Time – a friend, an enemy, but either way, a constant – can only be measured, not controlled, at least not yet.
You will be transported back in time at the National Heritage Museum to a place – and time – when time was read, measured, honored and fought.
An exhibit of clocks, watches and other time-telling devices spanning nearly 300 years are not only functional but reflect beauty and status, and often, generation, telling not only time but also a family history.
“For All Time: Clocks and Watches from the National Heritage Museum,” includes 95 clocks and 22 watches spanning about 1700 to 1930, and are part of the museum’s permanent collection.
Each piece says something about craftsmanship, tools and materials used to make timepieces during a certain period, and the role time played in daily life.
The exhibit begins with the colonial days, when the cycles of nature – including the moon, sun and the tides -- played a significant part in marking the time and the passing of seasons.
In later periods, ornate and skillfully made time pieces could reflect a house hold’s wealth, as seen in the tall clock case made by Benjamin Willard.
The Industrial Revolution changed man and machinery, and the way clocks and watches were made – as well as the relationship to time.

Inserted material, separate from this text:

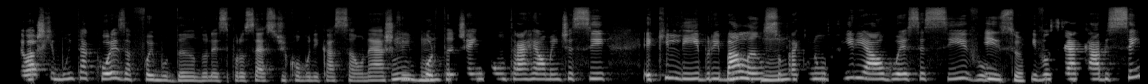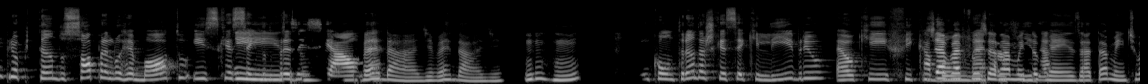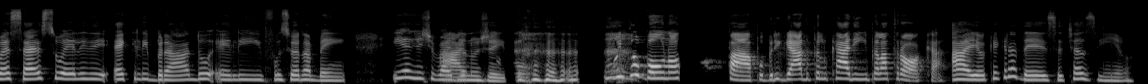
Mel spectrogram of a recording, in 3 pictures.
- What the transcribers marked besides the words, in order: giggle
- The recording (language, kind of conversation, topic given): Portuguese, podcast, Como lidar com o excesso de telas e redes sociais?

The early 1900s saw a spur in demand for the portable watch, with soaring increases in the manufacturing of pocket watches – so people on the go could literally take time with them.

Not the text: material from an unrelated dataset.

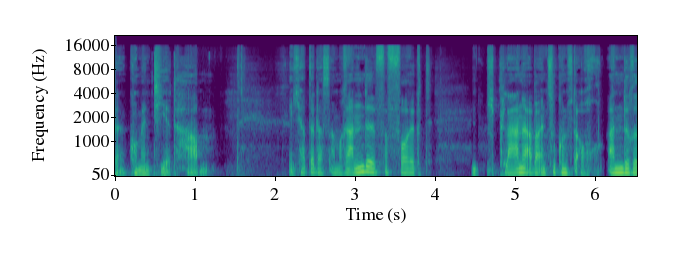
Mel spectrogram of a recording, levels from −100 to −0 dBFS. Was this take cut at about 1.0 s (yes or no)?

By the early 20th century, many Americans owned several clocks, and displayed them throughout their houses, as they became a more prosaic item of necessity and convenience.
Many of the clocks are from the collection of Ruth and Willis R. Michael of York, Pa., among them a 19th-century French clock featuring a female figure whose arms point to the time.
Some of the various clocks are adorned with images speaking to man’s age-old ambivalence about time; some bear likenesses of mythological images such as Greek, Roman and Egyptian gods and goddesses charged with moving time on its course.
The devices illustrate our need to keep time as a mundane function of daily life; a handy kitchen clock helps a homemaker know when food is done cooking.
But some pieces pay homage to the moon, sun, and stars and planets, the most ancient way of keeping time.
It may strike a poignant note to see these varied means of telling time that do nothing else – no ring tones, no date calendars, no photos to download. Most of them also require the viewer to actually know how to tell time.
Standing in the quiet exhibit hall, a visitor can feel time’s steady progress, as two stately clocks – both dating from the 1700s, and both still working – tick away the seconds as they have for more than two centuries – and counting.
It’s like the sound of the cosmos and a haunting reminder of one’s place in time that has inspired so many wistful songs, as well as great works of fiction.
It’s almost inevitable that you’ll be reminded of tales by H.G. Wells or Ray Bradbury or Octavia Butler, warning of unseen consequences of altering the past or future – and of making a plaything out of time.
And, just in case you, like them, feel inspired to write something about time, elegant cardstock comment sheets are available, asking visitors to share thoughts such as an experience arriving late or early.
One visitor wrote, no doubt speaking for many harried folks: “I would want a device for overwhelmed people, whereby they could stop time.”
Another – possibly a child, but it’s not clear – offers a charming drawing of a sort of owl clock, which mysteriously bears the imprint, NYC.
Because time doesn’t stand still, that skill may or may not move forward in the future. For now, viewers can see for themselves and judge the meaning of time – even if they find time these days to be a precious commodity and as hard to come by as the rarest grandfather clock.
Margaret Smith is Arts and Calendar editor at GateHouse Media New England’s Northwest Unit. E-mail her at email@example.com.
If you go
“For All Time: Clocks and Watches from The National Heritage Museum”
When: Aug. 15 through Feb. 10
Where: National Heritage Museum, 33 Marrett Road, Lexington.
Hours: Tuesday through Saturday, 10 a.m. to 4:30 p.m., and Sunday, noon to 4:30 p.m.
For more information: Call 781-861-6559 or visit www.nationalheritagemuseum.org.
Margaret Smith is Arts and Calendar editor at Gate House Media New England. E-mail her at firstname.lastname@example.org.